“Go with the flow” sounds New Agey, and some would say I’m stalling, but it’s my creative process and I’m sticking to it. I end up less frustrated and more productive in the long run.

What about your writing process? Do you redirect, go straight for it, or something else?

Tuesday, October 4, 2016

Avoiding "Writing by Committee"

by Susan

One of my favorite stories from my old set of The Junior Classics was an Aesop's fable of the man and his son taking a donkey to market.

First, they walk alongside the animal, only to be berated by a passerby for not riding. The son gets on the donkey, only to hear a complaint about lazy, disrespectful youth. They switch, until someone remarks how cruel the father is to his son. They both mount the donkey and are lambasted for overworking the poor beast. In frustration, they fell a tree, cut a pole, tie the donkey's legs to it and carry the trussed animal with the pole over their shoulders. As they are crossing a bridge, the donkey kicks one leg loose making the son drop his end of the pole. In the struggle, the donkey falls off the bridge and drowns.

The moral: Please all and you will please none.

One of the pitfalls of writing critique groups is "writing by committee." A member, eager to do everything "right," eager to please, seems compelled to make every single change recommended by others. They try to please everyone. In the process, they lose their distinct voice and the story loses vibrancy.

Lord Save me from Critique Groups is Duffy Brown's take on it over on Patricia Stoltey's old blog. She believes critiques do nothing but tear down a story, resulting in prose by committee. She prefers brainstorming -- mapping out the basics and asking your compatriots to think of ideas to fill in how the story could go. With a steady supply of cookies, of course.

It's an interesting concept, and I'm glad it works for her, but I can't say the idea appeals to me. The brainstorming she suggests sounds more like story by committee to me than a good critique does. I don't want my writing group to suggest story ideas; I want them to help me fix what could be done better. I need them to point out the things I do not see because I'm too invested in the writing.

I think of critiques as a way to "pull the weeds" and let my story bloom. Maybe, though, I've been in better critique groups. The best ones I've been in have operated on one simple principle:

 Your fellow writers are merely readers.

They are not editors. They are not instructors. They are readers. You will not please every reader. Their suggestions are not commands. They might have more technical knowledge on how things might be improved than the average reader, but they are still readers. They may offer a way to fix it that you hadn't considered. But it is still the writer's job to evaluate when to accept or reject a suggestion. No matter how forcefully the point might be argued, they are STILL only suggestions. The writer owns the story.

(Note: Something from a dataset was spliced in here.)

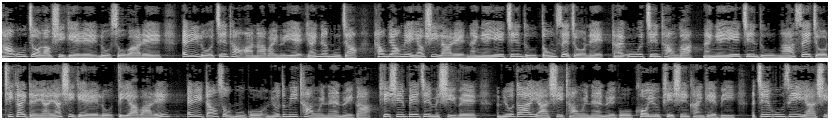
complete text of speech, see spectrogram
9ဦးကျော်လောက်ရှိခဲ့တယ်လို့ဆိုပါတယ်။အဲ့ဒီလိုအကျဉ်းထောင်အာဏာပိုင်တွေရဲ့ရိုက်နှက်မှုကြောင့်ထောင်ပြောင်းနဲ့ရောက်ရှိလာတဲ့နိုင်ငံရေးအကျဉ်းသူ30ကျော်နဲ့ဒိုင်ဦးအကျဉ်းထောင်ကနိုင်ငံရေးအကျဉ်းသူ90ကျော်ထိခိုက်ဒဏ်ရာရရှိခဲ့တယ်လို့သိရပါတယ်။ အဲ့ဒီတောင်းဆိုမှုကိုအမျိုးသမီးထောင်ဝန်ထမ်းတွေကဖြည့်ရှင်းပေးခြင်းမရှိဘဲအမျိုးသားအရာရှိထောင်ဝန်ထမ်းတွေကိုခေါ်ယူဖြည့်ရှင်းခိုင်းခဲ့ပြီးအကျဉ်းဦးစီးအရာရှိ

As readers, they may catch things that seemed clear to you, but did not come through in the actual words you put on the page. My general rule of thumb is to seriously consider revising if several find a spot that makes them say, "Huh?"

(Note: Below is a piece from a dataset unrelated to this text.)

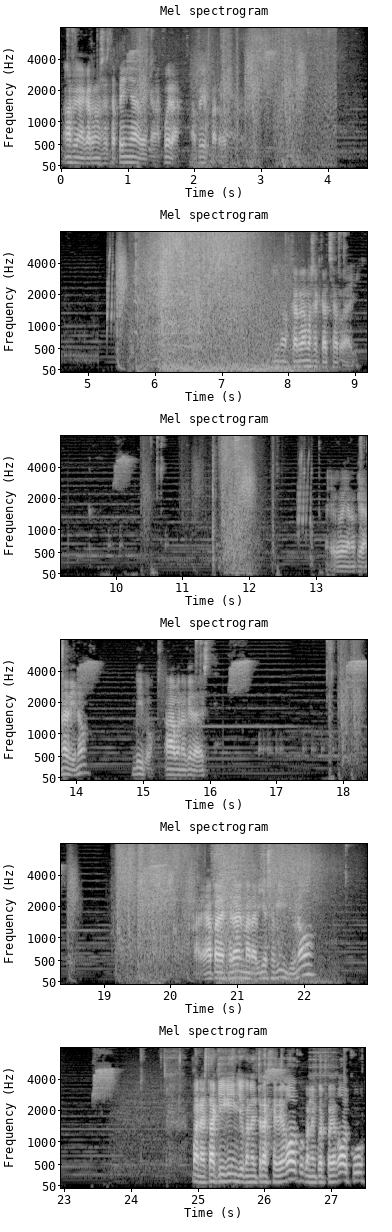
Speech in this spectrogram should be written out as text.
Vamos a cargarnos a esta peña. Venga, fuera. A para espárragos. Y nos cargamos el cacharro de ahí. Yo creo que ya no queda nadie, ¿no? Vivo. Ah, bueno, queda este. Vale, aparecerá el maravilloso Ginju, ¿no? Bueno, está aquí Ginju con el traje de Goku, con el cuerpo de Goku.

I often came back from critique sessions with a pile of great notes and ideas. My next step is to sift through and evaluate what fits and what does not. I am inspired, not torn down. My group has helped me clear the clutter and let my voice, not theirs, come through more clearly. I am grateful for it.

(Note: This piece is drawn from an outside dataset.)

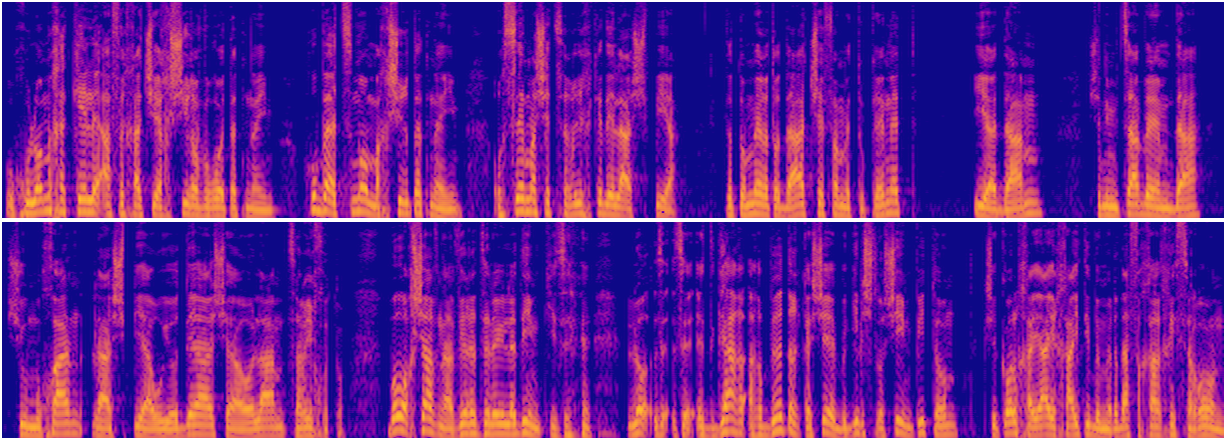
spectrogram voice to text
הוא לא מחכה לאף אחד שיכשיר עבורו את התנאים, הוא בעצמו מכשיר את התנאים, עושה מה שצריך כדי להשפיע. זאת אומרת, תודעת שפע מתוקנת היא אדם שנמצא בעמדה שהוא מוכן להשפיע, הוא יודע שהעולם צריך אותו. בואו עכשיו נעביר את זה לילדים, כי זה לא, זה, זה אתגר הרבה יותר קשה, בגיל 30 פתאום, כשכל חיי חייתי במרדף אחר חיסרון,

So which do you like better -- brainstorms or critiques? Please leave your thoughts in the comments!